Adapting to, creating, and managing change has become an unavoidable and even central part in today's organizations (Griffin, Neal, & Parker, 2007). At the external level, organizations are constantly seeking opportunities to identify and anticipate clients' needs, switch or expand into new markets, and establish or rearrange strategic alliances. At the internal level, they struggle with recruiting, retaining, and developing a healthy base of best talent, and reorganizing the structure of labor forces to match the organization's growing needs. The internal and external dynamics frequently intertwine, complicating the situations and creating competing demands; therefore, leaders are forced to understand, manage, and react quickly, innovatively, and effectively. Importantly, in order to grow business organically and sustainably, leaders are pressed to constantly identify and develop new products, processes, structures, and solutions. As revealed by Gonin, Napiersky, and Thorsell in their chapter of this volume, innovation has turned out to be one of the biggest challenges in times of crisis. All these challenges become more complex when organizational changes and innovations are conducted across national cultures. This has been illuminated by the three chapters in this volume, respectively focusing on: discussing issues in managing cross-border mergers and acquisitions (M&A), introducing useful tools to assist change initiatives, and tackling the innate paradoxes in engaging in innovative activities across cultures.

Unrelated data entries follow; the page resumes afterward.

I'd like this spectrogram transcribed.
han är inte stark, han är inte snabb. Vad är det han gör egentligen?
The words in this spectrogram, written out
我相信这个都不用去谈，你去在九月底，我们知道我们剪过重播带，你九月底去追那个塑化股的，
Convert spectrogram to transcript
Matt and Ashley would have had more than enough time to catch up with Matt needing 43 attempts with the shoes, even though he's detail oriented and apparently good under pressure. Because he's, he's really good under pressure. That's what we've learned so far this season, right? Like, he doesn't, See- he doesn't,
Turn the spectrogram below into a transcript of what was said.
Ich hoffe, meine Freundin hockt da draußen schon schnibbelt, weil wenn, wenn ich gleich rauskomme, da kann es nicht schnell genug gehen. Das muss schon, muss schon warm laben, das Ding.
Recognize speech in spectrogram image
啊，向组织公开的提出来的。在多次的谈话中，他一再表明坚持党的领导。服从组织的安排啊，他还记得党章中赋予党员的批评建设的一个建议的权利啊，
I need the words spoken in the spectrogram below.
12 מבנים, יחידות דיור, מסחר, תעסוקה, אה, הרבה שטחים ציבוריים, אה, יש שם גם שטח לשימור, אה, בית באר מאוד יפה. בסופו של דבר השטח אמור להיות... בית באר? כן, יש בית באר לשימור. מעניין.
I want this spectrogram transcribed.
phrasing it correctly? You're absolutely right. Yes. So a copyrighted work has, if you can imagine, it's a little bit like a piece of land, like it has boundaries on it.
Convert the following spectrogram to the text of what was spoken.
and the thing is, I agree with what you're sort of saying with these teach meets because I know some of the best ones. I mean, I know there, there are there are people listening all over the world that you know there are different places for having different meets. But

Bryan Adkins is the president of Denison Consulting. His primary expertise is in the area of organizational culture and leadership. He is an experienced consultant and coach working with leaders and teams as they guide their organizations through transitions. Bryan has led a number of large-scale culture change projects and provides consulting services designed to leverage the data collected through the use of the Denison model and associated diagnostics. Bryan holds a master's degree in business from Penn State University and his doctorate in human and organizational studies from The George Washington University.

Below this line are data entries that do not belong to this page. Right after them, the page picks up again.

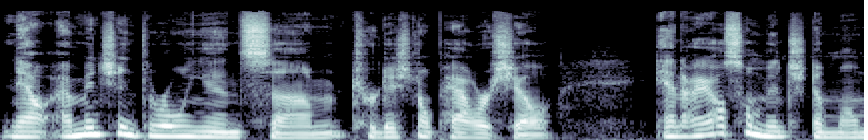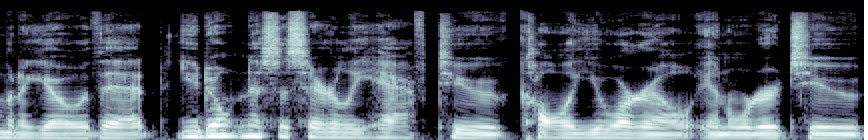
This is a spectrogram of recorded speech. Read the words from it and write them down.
Now, I mentioned throwing in some traditional PowerShell, and I also mentioned a moment ago that you don't necessarily have to call a URL in order to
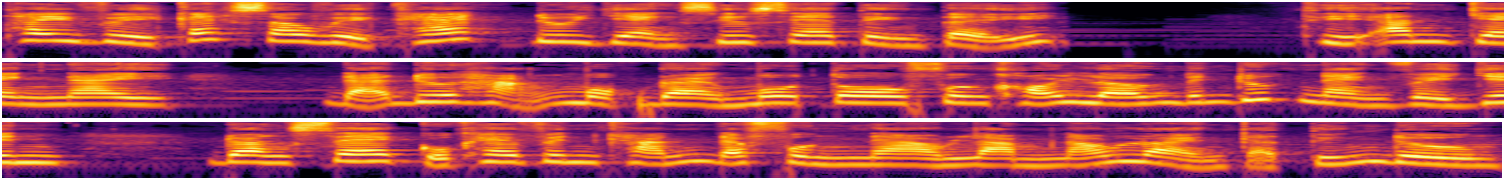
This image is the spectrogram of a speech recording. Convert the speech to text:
Thay vì các sao việc khác đưa dàn siêu xe tiền tỷ, thì anh chàng này đã đưa hẳn một đoàn mô tô phân khối lớn đến rước nàng về dinh. Đoàn xe của Kevin Khánh đã phần nào làm náo loạn cả tuyến đường.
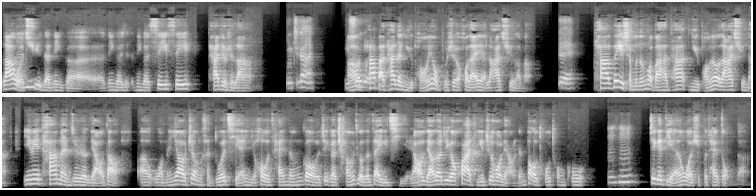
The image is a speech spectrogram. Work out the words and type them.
拉我嗯去的那个那个那个 CC，他就是拉，我知道，然后，他把他的女朋友不是后来也拉去了吗？对，他为什么能够把他女朋友拉去呢？因为他们就是聊到，呃，我们要挣很多钱以后才能够这个长久的在一起，然后聊到这个话题之后，两个人抱头痛哭。嗯哼，这个点我是不太懂的。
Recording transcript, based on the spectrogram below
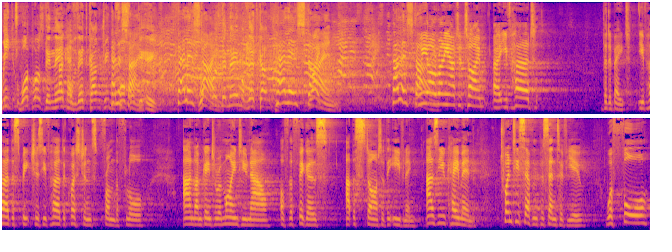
Which, it, what was the name okay. of that country before Palestine. 48? Palestine. What was the name of that country? Palestine. Palestine. We are running out of time. Uh, you've heard the debate, you've heard the speeches, you've heard the questions from the floor, and I'm going to remind you now of the figures at the start of the evening. As you came in, 27% of you were for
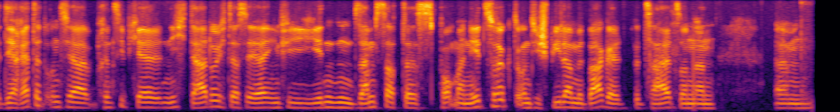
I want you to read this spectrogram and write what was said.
der rettet uns ja prinzipiell nicht dadurch, dass er irgendwie jeden Samstag das Portemonnaie zückt und die Spieler mit Bargeld bezahlt, sondern ähm,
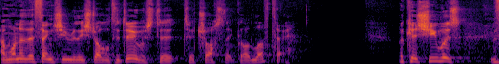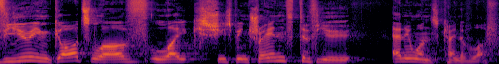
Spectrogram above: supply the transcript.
And one of the things she really struggled to do was to, to trust that God loved her. Because she was viewing God's love like she's been trained to view anyone's kind of love.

Authentic leadership (AL) as a style can influence, directly or indirectly, employees’ attitudes and behaviors. In this perspective, the purpose of this study is to…
Authentic leadership (AL) as a style can influence, directly or indirectly, employees’ attitudes and behaviors. In this perspective, the purpose of this study is to investigate how AL predicts affective well-being (AWB) and employees’ creativity. The mediating role of AWB and the moderating role of satisfaction with management will be analyzed.
The researchers have analyzed the data from a questionnaire administered to a sample of 543 employees belonging to various public and private organizations in Cape Verde. Structural equation modelling was used to test the proposed hypotheses and a multi-group analysis was performed to identify how the level of satisfaction with the management may impact the proposed relationships.
The results of this study reveal that perceptions of AL predict employees’ creativity both directly and through the mediating role of AWB. Satisfaction with the management seems to moderate the relationship between AL, AWB and creativity.
The research outcomes suggest that organizations should focus on training leaders who value self-awareness and transparency in their relationships with others, who display an internal moral perspective and demonstrate balanced processing of information, to guarantee good results at the individual level and, consequently, at the organizational level. This study provides practitioners with possible routes to act in favor of a much happier and more creative workforce.
The originality of this study is because of the integration of these four concepts in a single study, providing evidence of the relationship between AL and creativity through the mediating role of AWB and moderating role of satisfaction with the management.